VIRGINIA BEACH, Va. -- If you want to know what it take to be a Green Beret, ask a 97-year-old woman who lives in Virginia Beach.
WTKR reports that throughout Doris Baker's remarkable life, she has left a lasting impact as an educator, leader, author and photographer.
And the Atlantic Shores resident made history Wednesday when she became the first employee to ever receive an honorary Green Beret membership. The ceremony, which included full military honors, took place at the retirement community .
Baker's nomination states she served the Department of Defense with great distinction and dedication as a teacher and administrator.
She taught the children of the 10th Special Forces group, first as a teacher and later as principal.
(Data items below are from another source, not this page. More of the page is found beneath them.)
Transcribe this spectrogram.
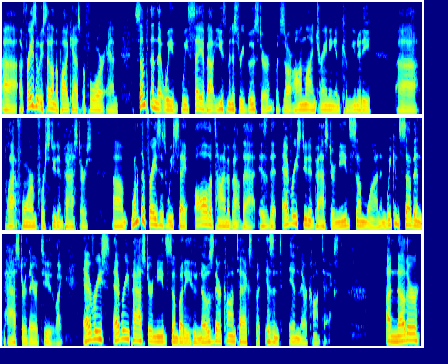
uh, a phrase that we've said on the podcast before, and something that we we say about Youth Ministry Booster, which is our online training and community uh, platform for student pastors. Um, one of the phrases we say all the time about that is that every student pastor needs someone, and we can sub in pastor there too. Like every every pastor needs somebody who knows their context but isn't in their context. Another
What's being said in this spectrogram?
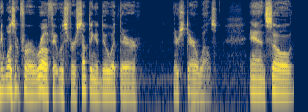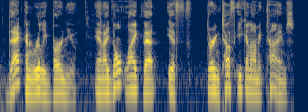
it wasn't for a roof; it was for something to do with their their stairwells. And so that can really burn you. And I don't like that if during tough economic times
Following World War II, Baker taught children where the Green Berets' families were assigned in Germany.
"I stayed in 25 different spots, around every time someone would come in they would move us teachers around to fit. It might even be in a little village somewhere, outside of town and we did whatever we had to do, and they liked us and we liked them," she said.
Eventually they built a school for special forces children in Bad Tolz, near one of the largest SS training camps.
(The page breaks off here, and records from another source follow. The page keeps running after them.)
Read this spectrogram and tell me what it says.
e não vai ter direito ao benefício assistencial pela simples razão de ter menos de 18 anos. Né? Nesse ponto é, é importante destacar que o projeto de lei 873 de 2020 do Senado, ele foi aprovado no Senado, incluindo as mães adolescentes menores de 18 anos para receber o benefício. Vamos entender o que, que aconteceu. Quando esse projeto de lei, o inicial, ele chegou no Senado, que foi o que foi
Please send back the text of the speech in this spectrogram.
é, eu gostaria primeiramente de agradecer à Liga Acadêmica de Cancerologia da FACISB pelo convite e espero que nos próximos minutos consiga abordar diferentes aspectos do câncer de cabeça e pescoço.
"The parents were as close to me as the Green Berets were. We talked to each other about anything and everything," Baker explained.
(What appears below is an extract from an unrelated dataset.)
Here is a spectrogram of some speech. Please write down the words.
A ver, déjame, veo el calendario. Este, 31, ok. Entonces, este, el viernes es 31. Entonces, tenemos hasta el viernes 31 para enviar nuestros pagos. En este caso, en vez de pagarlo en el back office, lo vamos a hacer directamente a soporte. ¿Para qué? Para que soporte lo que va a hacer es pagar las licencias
The Army eventually asked Baker to run the school as a principal. The relationship she built over the years ended up on the pages of a book she authored titled, "The Originals," reportedly the only book written by a woman about the iconic US Army Special Forces division.
Baker returned to the US in 1980 and left behind a school that had swelled to a population of 600 pupils. Some call it the house that Baker built.
Baker's photo collection, "Viewing the World – Travel Photography through Doris Baker's lens," is now on display at the Swem Library at the College of William and Mary.